HELSINKI, Aug. 3 (Xinhua) -- The Kimola Canal, a scenic waterway, opens in Finland on Monday, connecting the southeastern Kouvola area to the two biggest lakes in central Finland -- Lake Paijanne and Lake Keitele.
The total length of the canal is 5.5 km, including a 70-meter tunnel in the rock for boats to sail through, which is unique in Finland. The 12-meter rise in the adjoining lock also makes it the largest ship lock in Finland, according to the Finnish Transport Infrastructure Agency.
Costing some 20 million euros (23.5 million U.S. dollars), the Kimola Canal was built on the ruins of an old log canal. The canal could be used for both tourism and freight. The height of the rock tunnel is enough to allow small passenger ships to go through.
First private boats had arrived in the canal late Sunday night to be the first entering the ship lock.

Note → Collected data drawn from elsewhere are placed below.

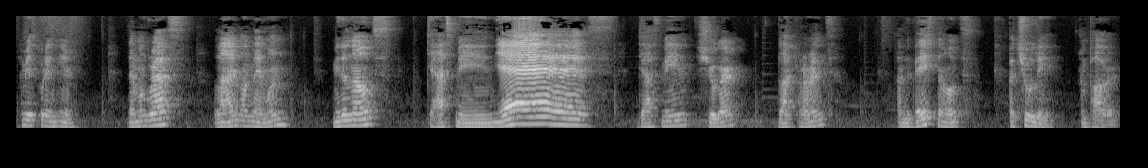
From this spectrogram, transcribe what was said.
Let me just put it in here. Lemongrass, lime on lemon. Middle notes, jasmine. Yes! Jasmine, sugar, blackcurrant. And the base notes, patchouli and powder.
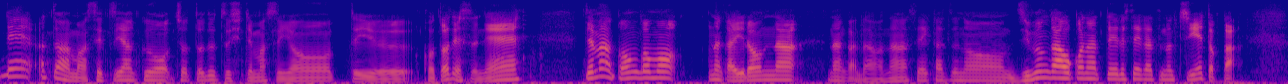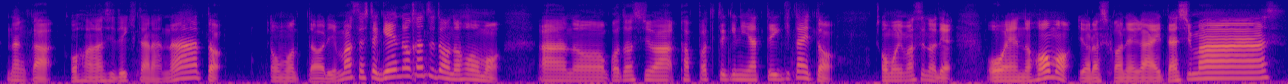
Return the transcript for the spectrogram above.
で、あとはまあ節約をちょっとずつしてますよっていうことですね。で、まあ今後もなんかいろんななんかだろうな、生活の、自分が行っている生活の知恵とか、なんかお話できたらなと思っております。そして芸能活動の方も、あの、今年は活発的にやっていきたいと思いますので、応援の方もよろしくお願いいたします。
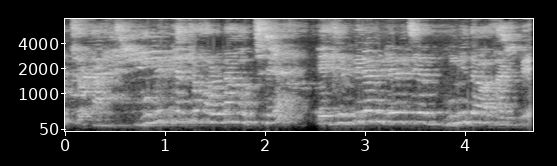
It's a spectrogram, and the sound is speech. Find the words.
উচ্চতা। ভূমির ক্ষেত্রফলটা হচ্ছে এই যে পিরামিডের যে ভূমি দেওয়া থাকবে,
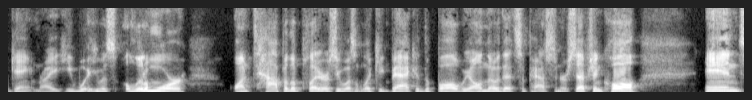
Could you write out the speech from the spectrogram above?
game, right? He he was a little more on top of the players. He wasn't looking back at the ball. We all know that's a pass interception call. And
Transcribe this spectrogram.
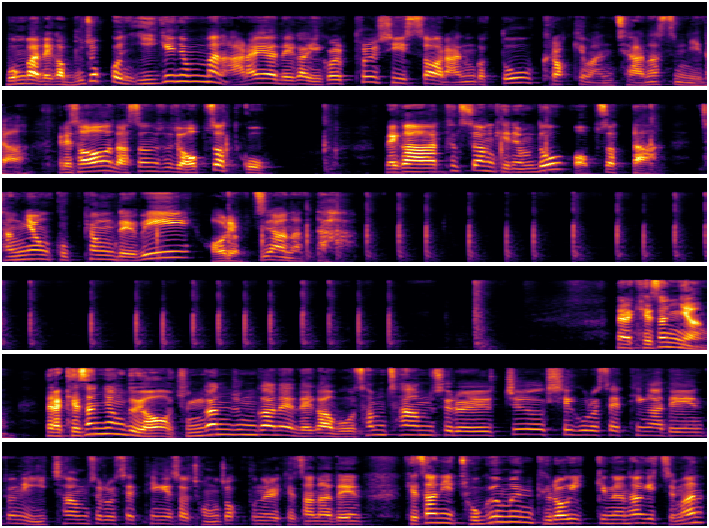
뭔가 내가 무조건 이 개념만 알아야 내가 이걸 풀 수 있어 라는 것도 그렇게 많지 않았습니다. 그래서 낯선 소재 없었고 내가 특수한 개념도 없었다. 작년 구평 대비 어렵지 않았다. 네, 계산량. 네, 계산량도요. 중간중간에 내가 뭐 3차 함수를 쭉 식으로 세팅하든 또는 2차 함수로 세팅해서 정적분을 계산하든 계산이 조금은 들어있기는 하겠지만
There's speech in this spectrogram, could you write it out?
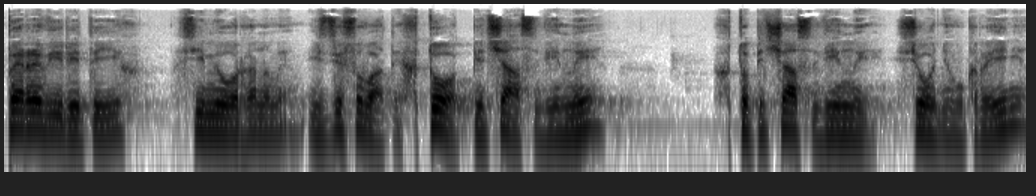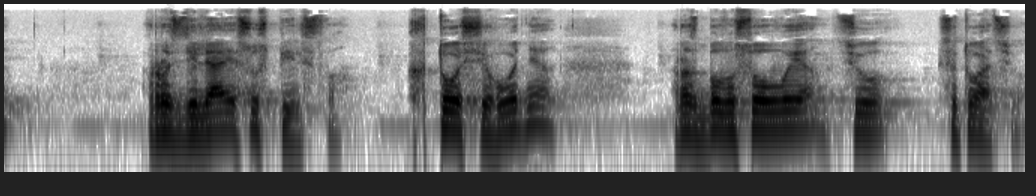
перевірити їх всіми органами і з'ясувати, хто під час війни, хто під час війни сьогодні в Україні розділяє суспільство. Хто сьогодні розбалансовує цю ситуацію?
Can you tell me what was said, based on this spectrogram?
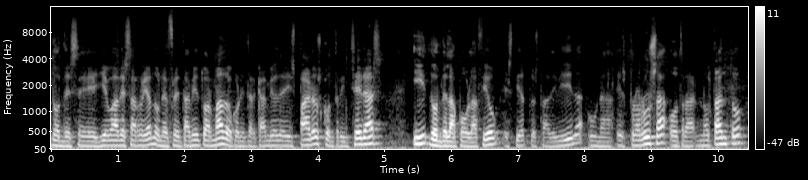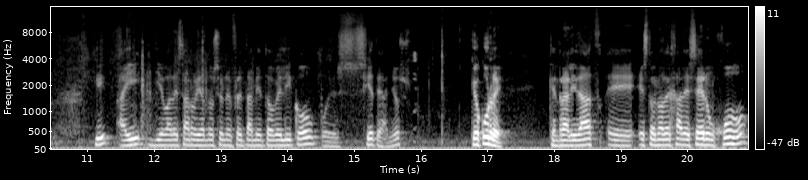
donde se lleva desarrollando un enfrentamiento armado con intercambio de disparos, con trincheras y donde la población, es cierto, está dividida, una es prorrusa, otra no tanto, y ahí lleva desarrollándose un enfrentamiento bélico pues siete años. ¿Qué ocurre? Que en realidad eh, esto no deja de ser un juego,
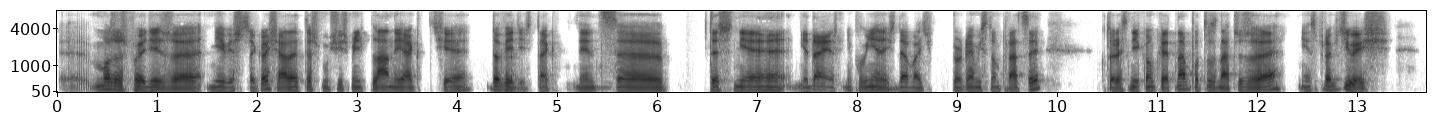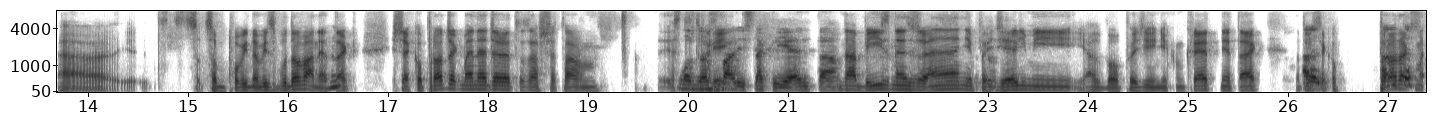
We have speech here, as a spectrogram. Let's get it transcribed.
e, możesz powiedzieć, że nie wiesz czegoś, ale też musisz mieć plany, jak się dowiedzieć, tak? Więc e, też nie, nie dajesz, nie powinieneś dawać programistom pracy, która jest niekonkretna, bo to znaczy, że nie sprawdziłeś co, co powinno być zbudowane, mhm. tak? Jeszcze jako project manager to zawsze tam jest Można zwalić na klienta. Na biznes, że nie powiedzieli mi albo powiedzieli niekonkretnie, tak? Natomiast ale, jako product też,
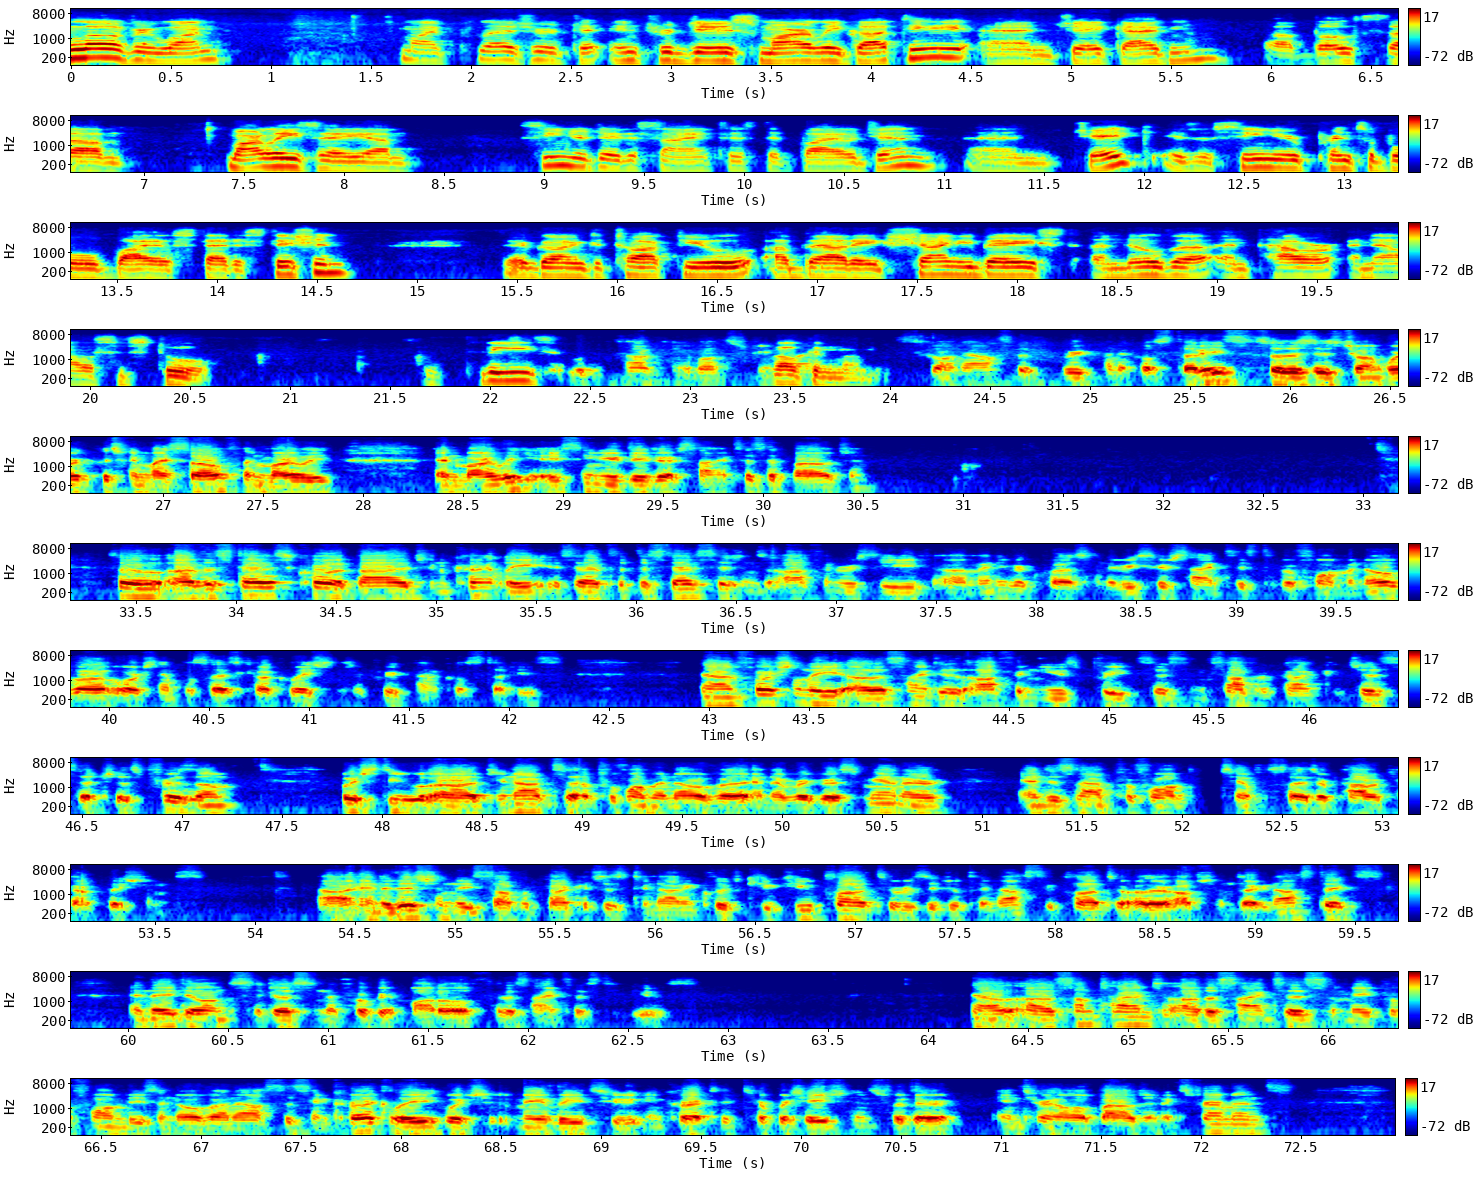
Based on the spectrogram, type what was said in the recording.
Hello, everyone. It's my pleasure to introduce Marley Gatti and Jake Agnew. Uh, both um, Marley's a um, senior data scientist at Biogen, and Jake is a senior principal biostatistician. They're going to talk to you about a Shiny-based ANOVA and power analysis tool. So please, we'll talking about welcome them. Analysis for preclinical studies. So this is joint work between myself and Marley, and Marley, a senior data scientist at Biogen. So uh, the status quo at Biogen currently is that the statisticians often receive uh, many requests from the research scientists to perform ANOVA or sample size calculations for preclinical studies. Now, unfortunately, uh, the scientists often use pre-existing software packages such as Prism, which do, uh, do not uh, perform ANOVA in a rigorous manner and does not perform sample size or power calculations. Uh, in addition, these software packages do not include QQ plots or residual diagnostic plots or other optional diagnostics, and they don't suggest an appropriate model for the scientists to use. Now, uh, sometimes uh, the scientists may perform these ANOVA analysis incorrectly, which may lead to incorrect interpretations for their internal Biogen experiments.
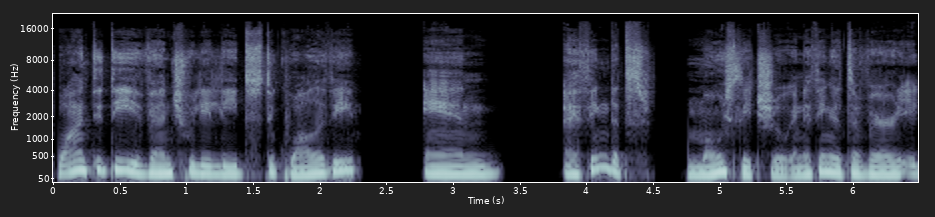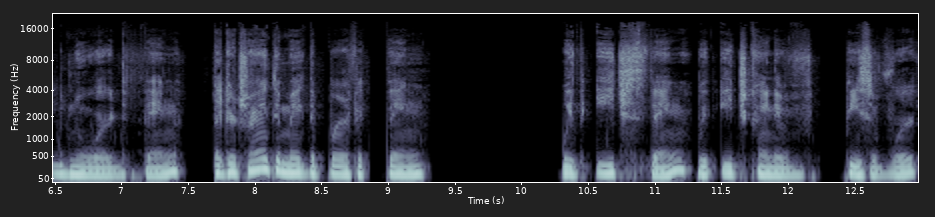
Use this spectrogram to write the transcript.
quantity eventually leads to quality. And I think that's mostly true. And I think it's a very ignored thing. Like you're trying to make the perfect thing with each thing, with each kind of piece of work.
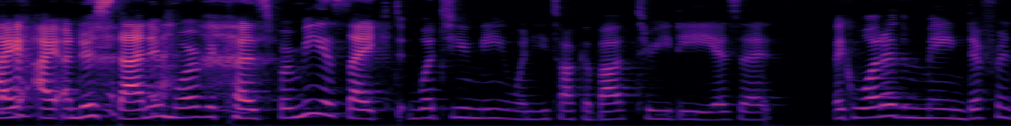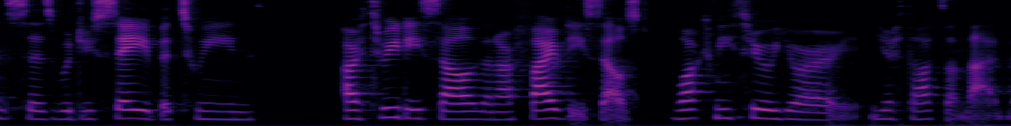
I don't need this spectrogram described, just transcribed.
I, I understand it more? Because for me, it's like, what do you mean when you talk about 3D? Is it like, what are the main differences, would you say, between our 3D selves and our 5D selves? Walk me through your your thoughts on that.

Hundreds of people witnessed the opening ceremony at 10 a.m. local time.
The southern end of the Kimola Canal is Kouvola, a city known as a railroad hub, which had become several years ago the Finnish end of a China-Europe freight railway starting from the northern Chinese city of Xi'an.
The canal now opens an inland waterway connection up to around 400 kilometers to the north with cities such as Lahti, Jyvaskyla and Aanekoski.
Harri Liikanen, a project director at the Finnish Transport Infrastructure Agency, told Xinhua on Monday that canals in Finland levy no service charges and boaters can use them free of charge.
Despite the huge dimensions of the ship lock, private boaters could still "pull the ropes" and operate the automated lock on a self-service basis. There is no staff on location, but it could be remotely controlled as well, he said.
Antti Nyberg, head of construction services for Kouvola City, said the Kimola Canal opens possibilities for new touristic services. "The Kimola Canal as such is an attraction with its massive landscape," he said.
Eija Hilden, CEO of the Paijanne Risteilyt, a leading cruiser operator in Finnish central lakes, told Xinhua though that their planned tours this summer had to be delayed due to the COVID-19 pandemic.